With Tuesday’s primary results final and the election of Gray as DC’s Mayor assured in a November coronation, her future as Police Chief is very much in the air. Gray has been non-committal when questioned about the future of Lanier and Schools Chancellor Rhee. It’s a solid bet that Rhee is out of here. As disappointing as that may be in continuing the reforms of DC’s Public Schools, losing Lanier would be a bigger blow to the region and the nation. There are certainly qualified people on the MPD and other police jurisdictions who could step up to be Police Chief, Lanier has served in a way that has transcended race, gender and background. Those are words that Washington Post columnist Courtland Milloy used to describe her in a July 18 profile, and I think he hit the nail on the head.
In the coming days and weeks, pressure will mount on Mayor-elect Gray to give some firm answers on Rhee and Lanier’s respective futures. But let’s face facts here – Gray won this election because he was the anti-Fenty. He has none of the brash personality and sharp elbowed style of the man he defeated, and that’s what people ultimately wanted. Whether the citizens of the District liked them or not, the city is a far better place today because of the leadership of Mayors Tony Williams and Adrian Fenty. It is no longer in the ditch that Mayor for Life, Marion Berry, drove it into and parked it during his reigns of incompetence and criminal behavior.

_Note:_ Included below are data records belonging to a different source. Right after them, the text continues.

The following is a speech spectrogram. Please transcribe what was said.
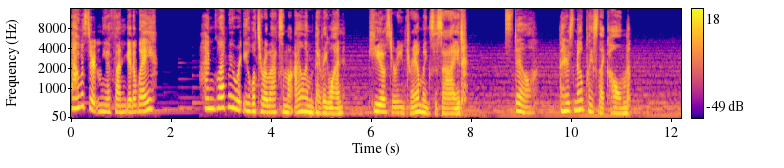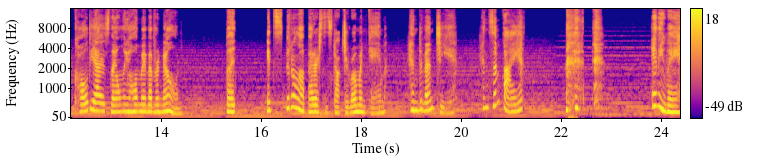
That was certainly a fun getaway. I'm glad we were able to relax on the island with everyone, Kyo's deranged ramblings aside. Still, there's no place like home. Chaldea is the only home I've ever known. But it's been a lot better since Dr. Roman came, and Da Vinci, and Senpai. anyway,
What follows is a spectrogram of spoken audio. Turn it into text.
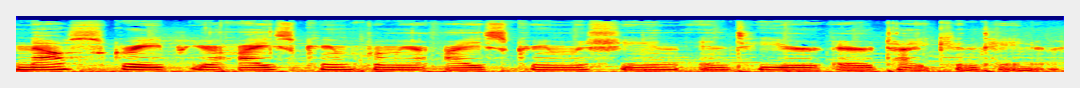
Now scrape your ice cream from your ice cream machine into your airtight container.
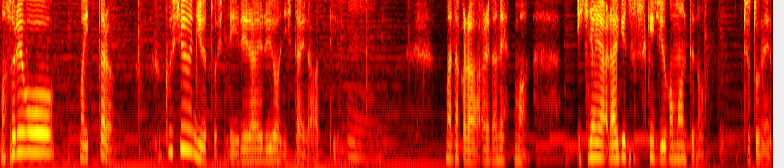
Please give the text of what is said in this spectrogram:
まあ、それを、まあ、言ったら副収入として入れられるようにしたいなっていううん。まあだからあれだね、まあ、いきなり来月月15万ってのちょっとね、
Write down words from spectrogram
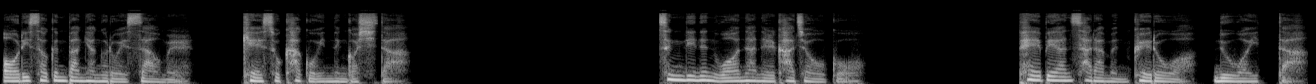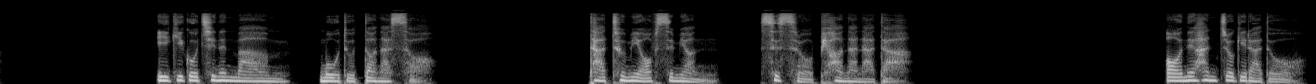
어리석은 방향으로의 싸움을 계속하고 있는 것이다. 승리는 원한을 가져오고 패배한 사람은 괴로워 누워 있다. 이기고 지는 마음 모두 떠나서 다툼이 없으면 스스로 편안하다. 어느 한쪽이라도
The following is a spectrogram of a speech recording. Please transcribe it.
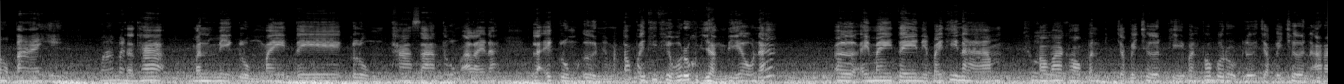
ต่อไปว่ามันแต่ถ้ามันมีกลุ่มไมเตกลุ่มทาซานกลุ่มอะไรนะและไอ้กลุ่มอื่นเนี่ยมันต้องไปที่เทวรูปอย่างเดียวนะ เออไอไมเตเนี่ยไปที่น้ำถูกเพราะว่าเขาเป็นจะไปเชิญผีบรรพบุรุษหรือจะไปเชิญอะไร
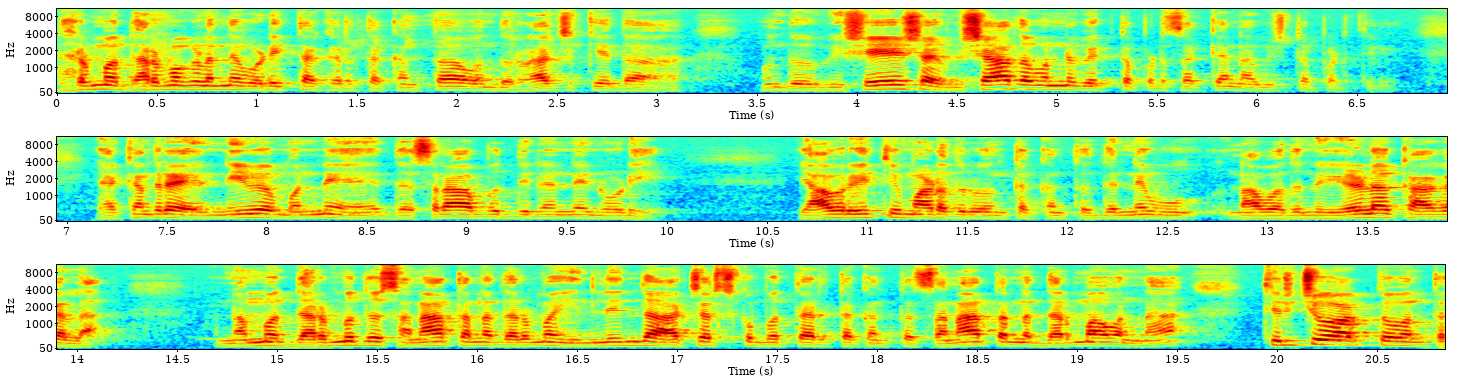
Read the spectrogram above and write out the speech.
ಧರ್ಮ ಧರ್ಮಗಳನ್ನೇ ಹೊಡಿತಕ್ಕಿರ್ತಕ್ಕಂಥ ಒಂದು ರಾಜಕೀಯದ ಒಂದು ವಿಶೇಷ ವಿಷಾದವನ್ನು ವ್ಯಕ್ತಪಡಿಸೋಕ್ಕೆ ನಾವು ಇಷ್ಟಪಡ್ತೀವಿ. ಯಾಕಂದರೆ ನೀವೇ ಮೊನ್ನೆ ದಸರಾ ಹಬ್ಬದ ನೋಡಿ ಯಾವ ರೀತಿ ಮಾಡಿದ್ರು ಅಂತಕ್ಕಂಥದ್ದನ್ನೇ ನಾವು ಅದನ್ನು ಹೇಳೋಕ್ಕಾಗಲ್ಲ. ನಮ್ಮ ಧರ್ಮದ ಸನಾತನ ಧರ್ಮ ಇಲ್ಲಿಂದ ಆಚರಿಸ್ಕೊಂಬತ್ತಾ ಇರ್ತಕ್ಕಂಥ ಸನಾತನ ಧರ್ಮವನ್ನು ತಿರುಚು ಹಾಕ್ತವಂತ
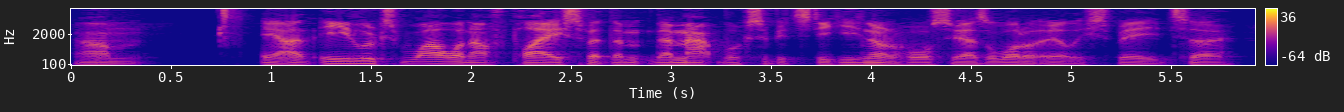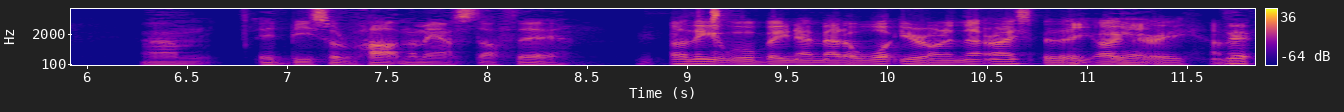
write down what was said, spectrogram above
um, yeah, he looks well enough placed, but the the map looks a bit sticky. He's not a horse who has a lot of early speed, so um, it'd be sort of heart in the mouth stuff there. I think it will be no matter what you're on in that race, but I, I Yeah. agree. Very,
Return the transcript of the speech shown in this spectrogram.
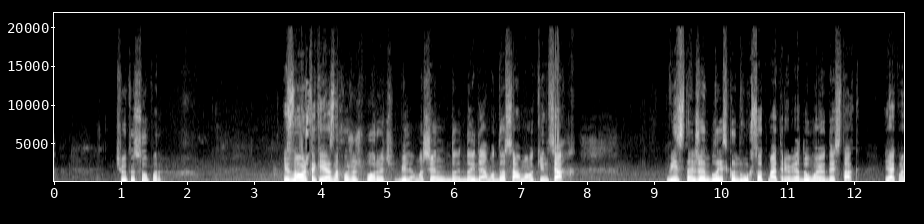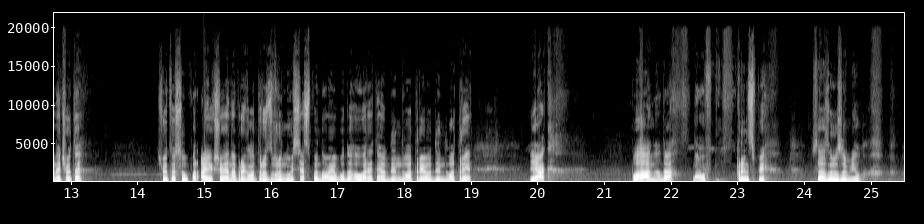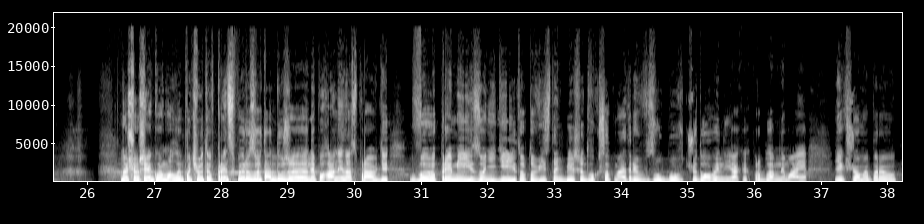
Чути супер. І знову ж таки, я знаходжусь поруч біля машин, дойдемо до самого кінця. Відстань вже близько 200 метрів, я думаю, десь так. Як мене чути? Чути супер. А якщо я, наприклад, розвернуся спиною, буду говорити 1, 2, 3, 1, 2, 3. Як? Погано? Да? Ну, в принципі, все зрозуміло. Ну що ж, як ви могли почути, в принципі, результат дуже непоганий насправді. В прямій зоні дії, тобто відстань більше 200 метрів, звук був чудовий, ніяких проблем немає. Якщо ми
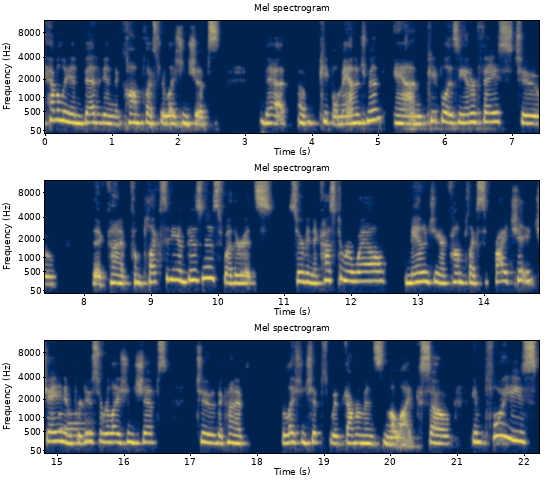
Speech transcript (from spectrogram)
heavily embedded in the complex relationships that of people management and people as the interface to the kind of complexity of business, whether it's serving the customer well, managing a complex supply chain and producer relationships to the kind of relationships with governments and the like. So employees,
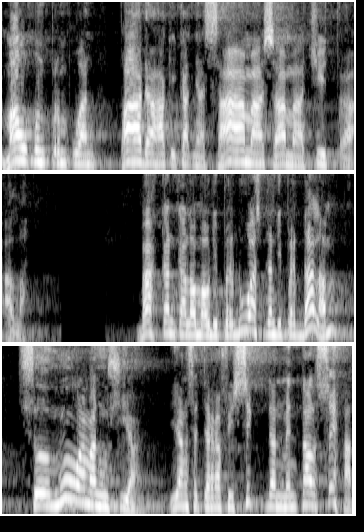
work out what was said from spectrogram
maupun perempuan pada hakikatnya sama-sama citra Allah. Bahkan kalau mau diperluas dan diperdalam, semua manusia yang secara fisik dan mental sehat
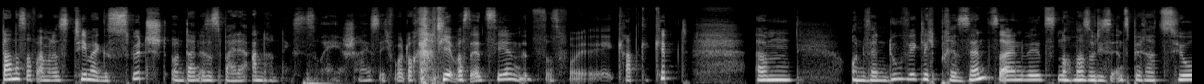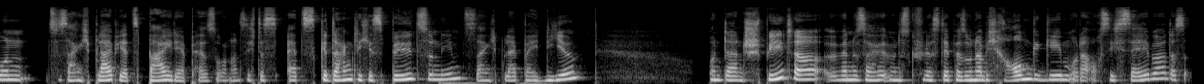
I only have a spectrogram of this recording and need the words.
dann ist auf einmal das Thema geswitcht und dann ist es bei der anderen. Denkst du so, hey, scheiße, ich wollte doch gerade hier was erzählen, jetzt ist das voll gerade gekippt. Ähm, und wenn du wirklich präsent sein willst, nochmal so diese Inspiration zu sagen, ich bleib jetzt bei der Person und sich das als gedankliches Bild zu nehmen, zu sagen, ich bleib bei dir. Und dann später, wenn du sagst, wenn du das Gefühl hast, der Person habe ich Raum gegeben oder auch sich selber, dass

In terms of public safety, the metrics speak for themselves. While violence still resides in the Nation’s Capital, it does not compare to the open warfare that occurred here in the late 80s or 90s. Strong leadership, resources and action made those things possible, and Cathy Lanier has been at the center of those efforts. If Vince Gray wants to send a strong message about the city’s public safety future, having Cathy Lanier remain as his top cop would be the most powerful message he could send.
This piece was originally posted on Security Debrief.